Exercise goal:
Only the lines below starting at the one containing "Could I get" and ending at the one containing "This picture is" belong in the answer, each copied exactly.
+++ Material for this task
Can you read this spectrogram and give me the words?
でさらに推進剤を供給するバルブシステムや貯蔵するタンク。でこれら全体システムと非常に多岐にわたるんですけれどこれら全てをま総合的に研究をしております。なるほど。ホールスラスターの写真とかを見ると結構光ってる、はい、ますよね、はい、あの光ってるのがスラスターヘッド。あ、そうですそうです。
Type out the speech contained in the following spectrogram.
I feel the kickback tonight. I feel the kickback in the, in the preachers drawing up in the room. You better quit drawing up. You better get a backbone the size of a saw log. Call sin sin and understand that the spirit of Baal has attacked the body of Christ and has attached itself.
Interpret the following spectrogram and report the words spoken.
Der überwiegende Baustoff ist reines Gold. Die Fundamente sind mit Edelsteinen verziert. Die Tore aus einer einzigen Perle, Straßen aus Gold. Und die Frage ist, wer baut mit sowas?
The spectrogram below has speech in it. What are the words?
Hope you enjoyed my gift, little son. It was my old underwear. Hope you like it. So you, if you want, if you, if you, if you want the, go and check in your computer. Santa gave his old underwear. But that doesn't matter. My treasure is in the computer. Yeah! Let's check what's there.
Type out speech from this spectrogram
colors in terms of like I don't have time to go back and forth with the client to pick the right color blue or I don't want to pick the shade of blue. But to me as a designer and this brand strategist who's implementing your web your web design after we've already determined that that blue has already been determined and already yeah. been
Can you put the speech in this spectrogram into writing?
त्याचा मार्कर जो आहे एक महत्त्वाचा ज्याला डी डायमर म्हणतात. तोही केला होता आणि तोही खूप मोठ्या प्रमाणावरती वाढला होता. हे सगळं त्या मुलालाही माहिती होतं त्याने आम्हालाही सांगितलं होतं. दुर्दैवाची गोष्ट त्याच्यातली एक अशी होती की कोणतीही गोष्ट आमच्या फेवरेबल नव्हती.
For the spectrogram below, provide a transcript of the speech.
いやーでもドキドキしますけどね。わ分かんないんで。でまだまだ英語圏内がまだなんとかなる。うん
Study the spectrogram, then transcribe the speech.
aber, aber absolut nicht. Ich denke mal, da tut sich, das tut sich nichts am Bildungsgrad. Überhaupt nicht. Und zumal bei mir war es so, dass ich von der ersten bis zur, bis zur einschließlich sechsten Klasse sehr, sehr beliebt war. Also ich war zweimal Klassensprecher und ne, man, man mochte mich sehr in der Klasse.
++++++
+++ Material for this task
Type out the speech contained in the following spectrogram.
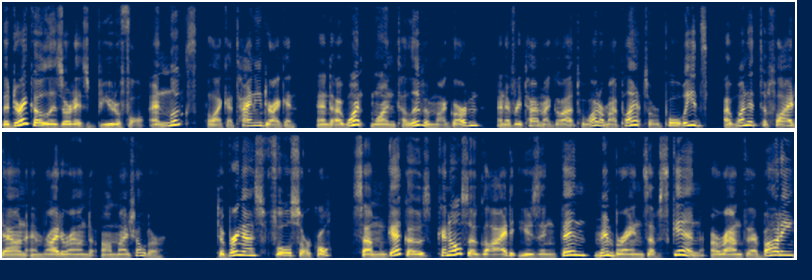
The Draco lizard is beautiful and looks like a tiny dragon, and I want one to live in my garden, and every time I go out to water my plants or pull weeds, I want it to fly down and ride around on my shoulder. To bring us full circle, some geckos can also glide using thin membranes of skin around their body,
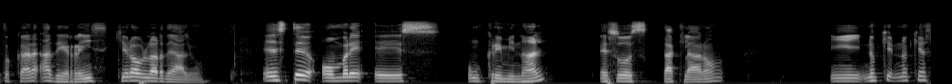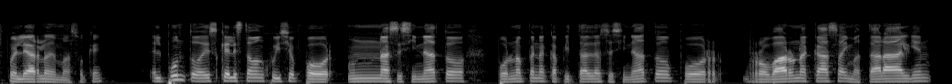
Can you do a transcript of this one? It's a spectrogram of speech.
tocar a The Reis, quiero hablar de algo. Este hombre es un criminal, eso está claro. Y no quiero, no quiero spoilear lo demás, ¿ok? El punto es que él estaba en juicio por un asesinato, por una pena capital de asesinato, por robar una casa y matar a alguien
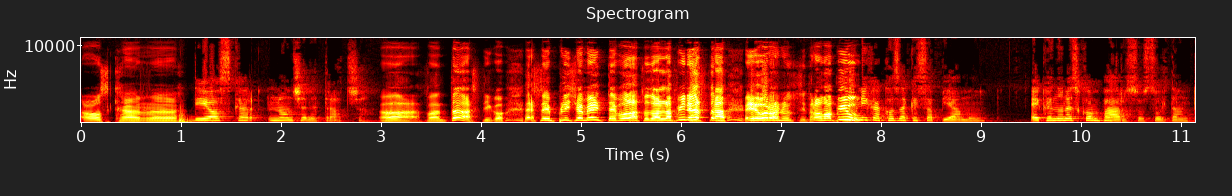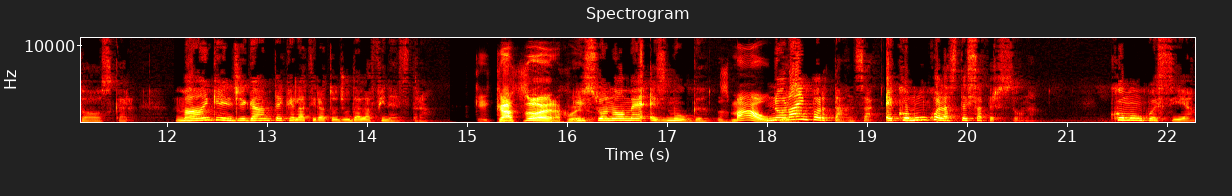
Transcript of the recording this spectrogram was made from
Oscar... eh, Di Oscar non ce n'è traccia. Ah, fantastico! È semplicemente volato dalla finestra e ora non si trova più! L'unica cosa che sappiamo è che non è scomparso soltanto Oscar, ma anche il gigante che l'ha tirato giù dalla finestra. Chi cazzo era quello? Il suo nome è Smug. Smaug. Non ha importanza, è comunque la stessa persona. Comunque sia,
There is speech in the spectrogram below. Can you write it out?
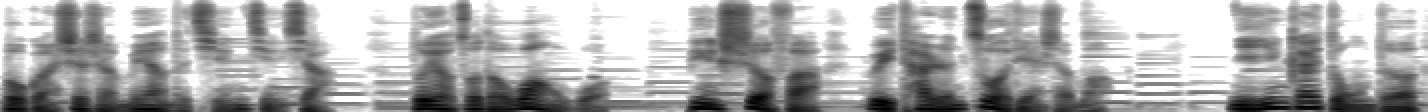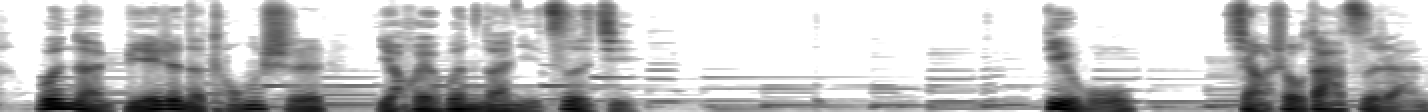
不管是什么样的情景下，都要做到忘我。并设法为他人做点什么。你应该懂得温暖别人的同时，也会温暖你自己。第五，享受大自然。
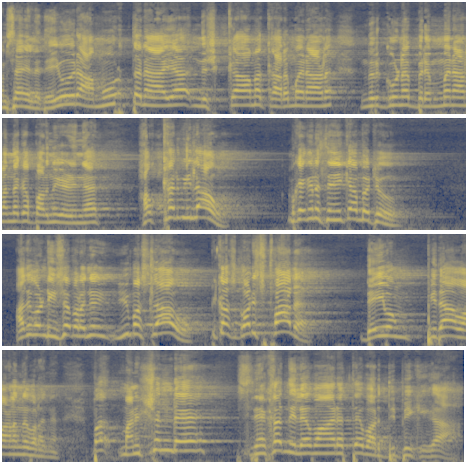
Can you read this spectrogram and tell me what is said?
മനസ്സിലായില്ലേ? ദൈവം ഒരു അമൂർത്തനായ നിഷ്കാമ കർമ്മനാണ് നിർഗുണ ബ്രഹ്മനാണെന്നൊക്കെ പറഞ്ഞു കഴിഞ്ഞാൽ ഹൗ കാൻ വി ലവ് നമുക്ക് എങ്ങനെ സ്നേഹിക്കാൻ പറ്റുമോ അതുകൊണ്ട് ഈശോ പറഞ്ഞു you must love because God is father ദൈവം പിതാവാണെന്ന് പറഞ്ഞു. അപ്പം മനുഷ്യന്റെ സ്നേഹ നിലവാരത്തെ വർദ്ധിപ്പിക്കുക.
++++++
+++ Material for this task
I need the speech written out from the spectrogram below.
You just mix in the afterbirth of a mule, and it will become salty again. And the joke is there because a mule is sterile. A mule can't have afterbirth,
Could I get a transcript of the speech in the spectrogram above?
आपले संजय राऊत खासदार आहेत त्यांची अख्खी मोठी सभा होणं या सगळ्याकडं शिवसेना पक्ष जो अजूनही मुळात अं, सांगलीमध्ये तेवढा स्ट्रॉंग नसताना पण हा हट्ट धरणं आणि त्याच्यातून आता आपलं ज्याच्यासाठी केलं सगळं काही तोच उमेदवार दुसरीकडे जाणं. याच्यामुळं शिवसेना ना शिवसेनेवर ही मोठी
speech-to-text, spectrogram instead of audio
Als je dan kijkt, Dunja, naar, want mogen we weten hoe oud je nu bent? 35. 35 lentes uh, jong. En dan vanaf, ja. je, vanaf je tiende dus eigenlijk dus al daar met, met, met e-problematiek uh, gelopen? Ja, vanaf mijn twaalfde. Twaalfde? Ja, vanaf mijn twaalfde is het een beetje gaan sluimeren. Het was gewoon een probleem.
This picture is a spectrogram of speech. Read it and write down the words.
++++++
Answer space:
Could I get a transcript of the speech in the spectrogram above?
आपले संजय राऊत खासदार आहेत त्यांची अख्खी मोठी सभा होणं या सगळ्याकडं शिवसेना पक्ष जो अजूनही मुळात अं, सांगलीमध्ये तेवढा स्ट्रॉंग नसताना पण हा हट्ट धरणं आणि त्याच्यातून आता आपलं ज्याच्यासाठी केलं सगळं काही तोच उमेदवार दुसरीकडे जाणं. याच्यामुळं शिवसेना ना शिवसेनेवर ही मोठी
speech-to-text, spectrogram instead of audio
Als je dan kijkt, Dunja, naar, want mogen we weten hoe oud je nu bent? 35. 35 lentes uh, jong. En dan vanaf, ja. je, vanaf je tiende dus eigenlijk dus al daar met, met, met e-problematiek uh, gelopen? Ja, vanaf mijn twaalfde. Twaalfde? Ja, vanaf mijn twaalfde is het een beetje gaan sluimeren. Het was gewoon een probleem.
This picture is a spectrogram of speech. Read it and write down the words.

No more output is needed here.